To provide complete compatibility with Microsoft Exchange 2000 servers, you will soon be able to purchase an Evolution extension from Ximian known as the Ximian Connector. The Ximian Connector is the flip side of Bynari's InsightConnector, focusing on guaranteeing compatibility between the free Linux Evolution mailer and Exchange 2000 servers rather than providing compatibility between a Windows Outlook mail client and a free mailer. Copies of Ximian Connector are $69 per client, with price breaks in quantities of 10, 25, and so on. Ximian Connector will be available soon for Linux distributions such as Red Hat, Mandrake, SuSE, and Debian.
After installing a beta of the Ximian Connector, I became a full-fledged member of the my employer's calendaring community. My responses to meeting requests initiated by Outlook users worked correctly and consistently. Best of all, installation was trivial - right-clicking on the license that I received via email gave me the option to install the Connector license, which worked flawlessly.
The cost savings of Linux on the server side are fairly obvious nowadays, but mailers such as Ximian that address business requirements at the desktop level provide a new set of potential cost savings and simplified infrastructure. Even in Linux shops, many technical personnel who do their day-to-day work on Linux systems need to keep a Windows machine around in order to receive and send email that interoperates in the business environment. This is expensive any way that you look at it - hardware-wise, support and maintenance-wise, Windows-licensing-wise, and more.
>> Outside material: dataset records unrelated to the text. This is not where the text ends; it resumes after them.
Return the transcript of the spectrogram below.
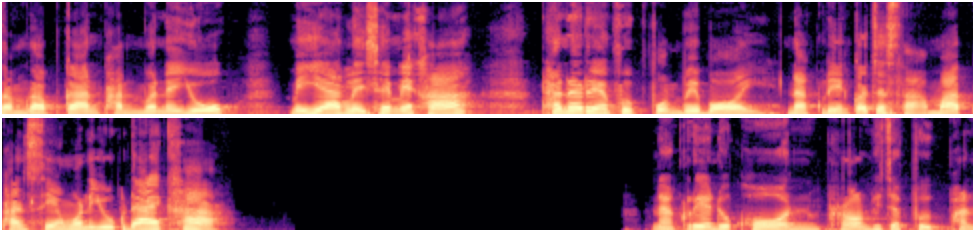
สำหรับการผันวรรณยุกต์ไม่ยากเลยใช่ไหมคะ ถ้านักเรียนฝึกฝนบ่อยๆ นักเรียนก็จะสามารถผันเสียงวรรณยุกต์ได้ค่ะ นักเรียนทุกคนพร้อมที่จะฝึกผัน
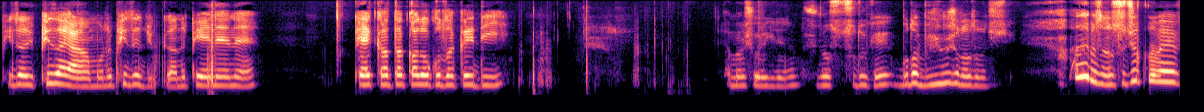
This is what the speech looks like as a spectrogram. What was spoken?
Pizza, pizza yağmuru, pizza dükkanı, PNN. PKTK değil. Hemen şöyle gidelim. Şuna su dökeyim. Bu da büyümüş ondan sonra. Hadi mesela sucuklu ve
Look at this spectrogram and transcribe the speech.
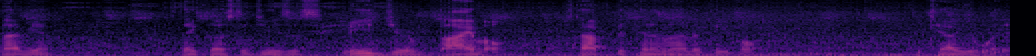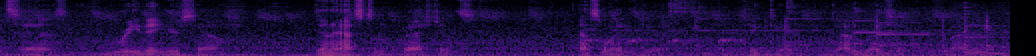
love you. Stay close to Jesus. Read your Bible. Stop depending on other people to tell you what it says. Read it yourself. Then ask them questions. That's the way to do it. Take care. God bless you. Bye now.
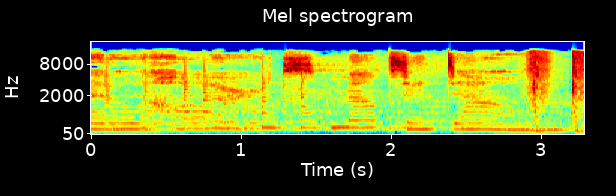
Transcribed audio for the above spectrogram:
Metal hearts melted down.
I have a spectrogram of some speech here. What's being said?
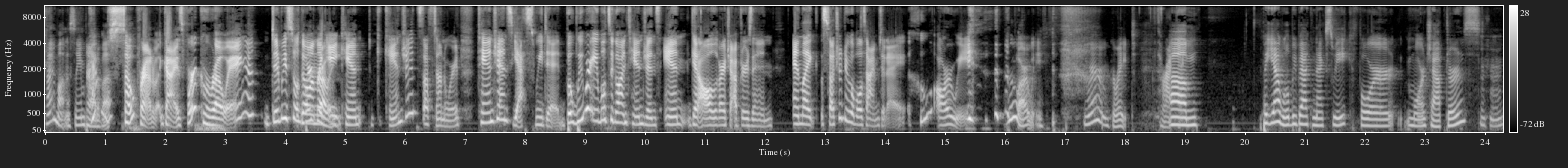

Microsoft pioneered online scheduling via email, the visibility of personal calendars through shared folders, and many similar concepts that are business staples today. However, as Linux itself shows, open alternative can help cut costs and often provide superior solutions to their proprietary forefathers.
Microsoft's Exchange mail server is expensive, requires per-client licenses, and has hidden costs such as the need to buy Windows licenses for all Exchange clients, regardless of whether they are running on a Windows system. As more powerful mail clients such as Evolution appear, using open standards to support business needs such as online calendars and scheduling, the Exchange mail server may eventually find one more adjective being applied with increasing frequency - unnecessary. Until then, the combination of the Ximian Connector and the Evolution mailer provide an attractive, cost-effective alternative to multi-machine desktops.
- Skip Ahead
- 1. Linux Alternatives In an Exchange Environment
- 2. Linux Alternatives In an Exchange Environment
Solid state disks (SSDs) made a splash in consumer technology, and now the technology has its eyes on the enterprise storage market. Download this eBook to see what SSDs can do for your infrastructure and review the pros and cons of this potentially game-changing storage technology.
- 1Linux Top 3: GNOME 3.12 and New Betas for Ubuntu 14.04 and OpenMandriva Lx 2014.0
- 2Linux Top 3: Linus Lashes out, Linux 3.14 Gets PIE and Ubuntu One is Done.
- 3Linux Top 3: Ubuntu 14.04, Debian Gives Squeeze More Life and Red Hat Goes Atomic
- 4Linux Top 3: CoreOS, Oracle Enterprise Linux 7 and Ubuntu 14.10
- 5Linux Top 3: Debian Dumps SPARC, Ubuntu Takes Over Linux 3.13 and the Core Infrastructure Initiative